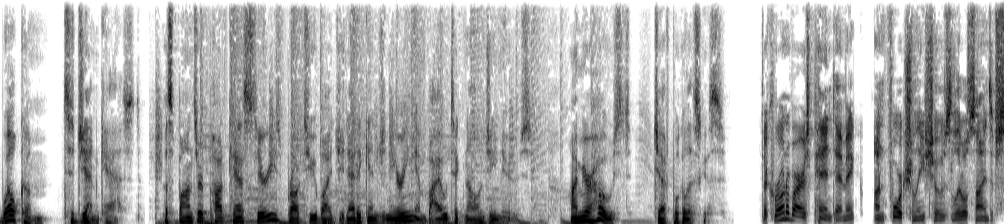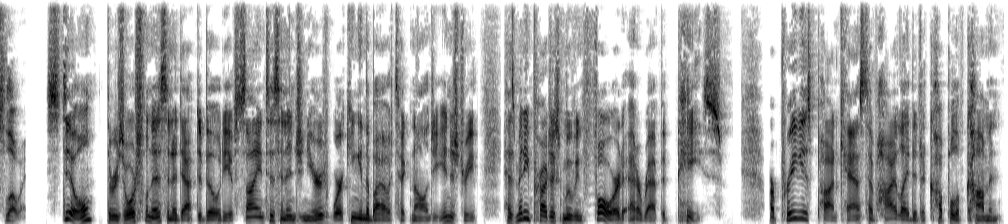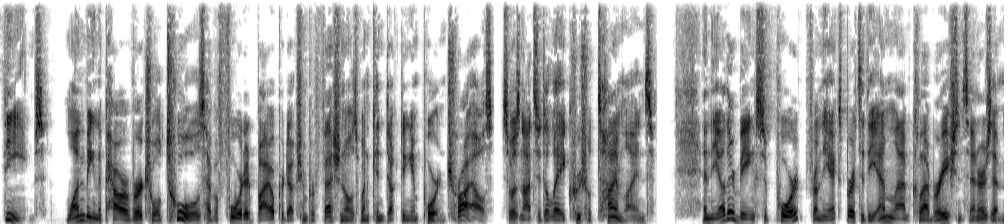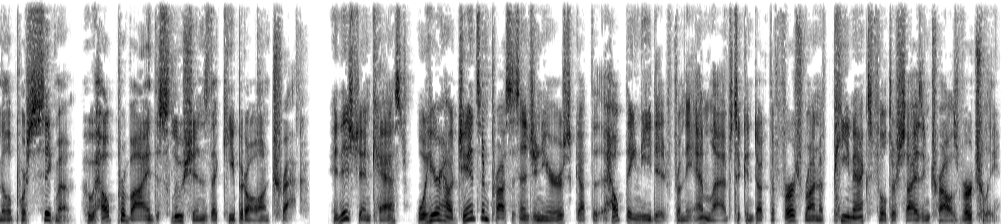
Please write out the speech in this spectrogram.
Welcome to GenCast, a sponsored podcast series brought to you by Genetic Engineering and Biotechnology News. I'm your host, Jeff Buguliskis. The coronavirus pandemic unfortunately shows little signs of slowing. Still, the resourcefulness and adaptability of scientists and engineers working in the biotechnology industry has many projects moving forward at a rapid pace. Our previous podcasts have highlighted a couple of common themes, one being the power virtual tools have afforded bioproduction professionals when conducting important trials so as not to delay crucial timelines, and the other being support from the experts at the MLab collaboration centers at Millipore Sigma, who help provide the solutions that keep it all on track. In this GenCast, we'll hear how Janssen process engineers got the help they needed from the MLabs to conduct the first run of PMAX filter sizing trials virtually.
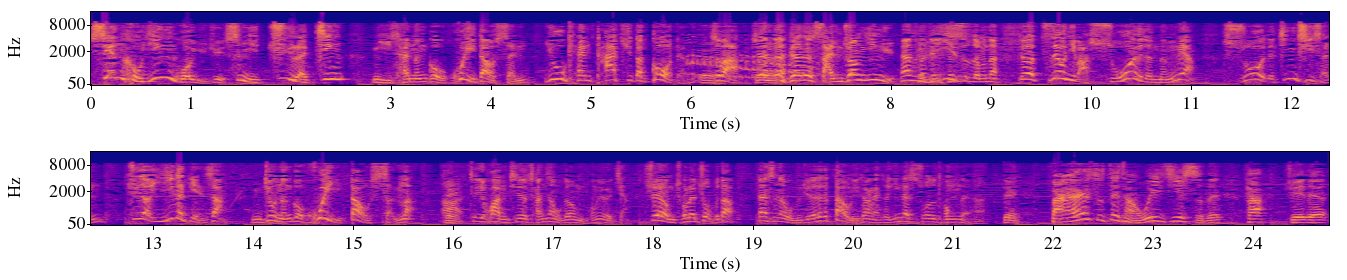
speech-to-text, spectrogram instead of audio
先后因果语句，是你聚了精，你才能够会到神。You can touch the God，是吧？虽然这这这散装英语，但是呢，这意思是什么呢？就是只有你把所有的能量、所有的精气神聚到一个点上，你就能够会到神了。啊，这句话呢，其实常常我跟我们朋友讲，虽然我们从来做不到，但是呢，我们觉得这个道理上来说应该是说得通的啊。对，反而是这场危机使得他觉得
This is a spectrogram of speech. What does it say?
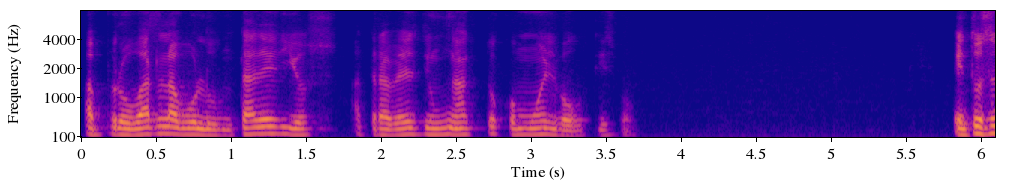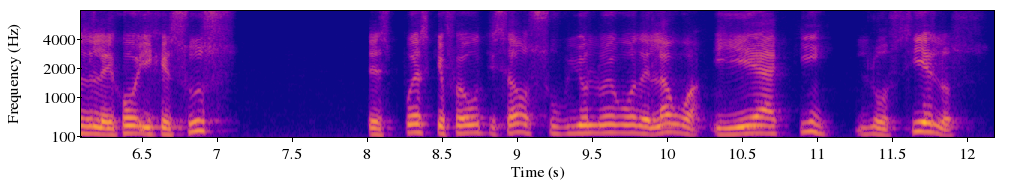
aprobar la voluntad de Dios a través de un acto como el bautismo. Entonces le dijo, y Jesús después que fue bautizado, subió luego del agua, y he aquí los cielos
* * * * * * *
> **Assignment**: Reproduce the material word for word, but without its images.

> **Solved exercise**:
Please write out the speech in this spectrogram.
Welcome to GenCast, a sponsored podcast series brought to you by Genetic Engineering and Biotechnology News. I'm your host, Jeff Buguliskis. The coronavirus pandemic unfortunately shows little signs of slowing. Still, the resourcefulness and adaptability of scientists and engineers working in the biotechnology industry has many projects moving forward at a rapid pace. Our previous podcasts have highlighted a couple of common themes, one being the power virtual tools have afforded bioproduction professionals when conducting important trials so as not to delay crucial timelines, and the other being support from the experts at the MLab collaboration centers at Millipore Sigma, who help provide the solutions that keep it all on track. In this GenCast, we'll hear how Janssen process engineers got the help they needed from the MLabs to conduct the first run of PMAX filter sizing trials virtually.
speech-to-text, spectrogram instead of audio
先后因果语句，是你聚了精，你才能够会到神。You can touch the God，是吧？虽然这这这散装英语，但是呢，这意思是什么呢？就是只有你把所有的能量、所有的精气神聚到一个点上，你就能够会到神了。啊，这句话呢，其实常常我跟我们朋友讲，虽然我们从来做不到，但是呢，我们觉得这个道理上来说应该是说得通的啊。对，反而是这场危机使得他觉得
This is a spectrogram of speech. What does it say?
aprobar la voluntad de Dios a través de un acto como el bautismo. Entonces le dijo, y Jesús después que fue bautizado, subió luego del agua, y he aquí los cielos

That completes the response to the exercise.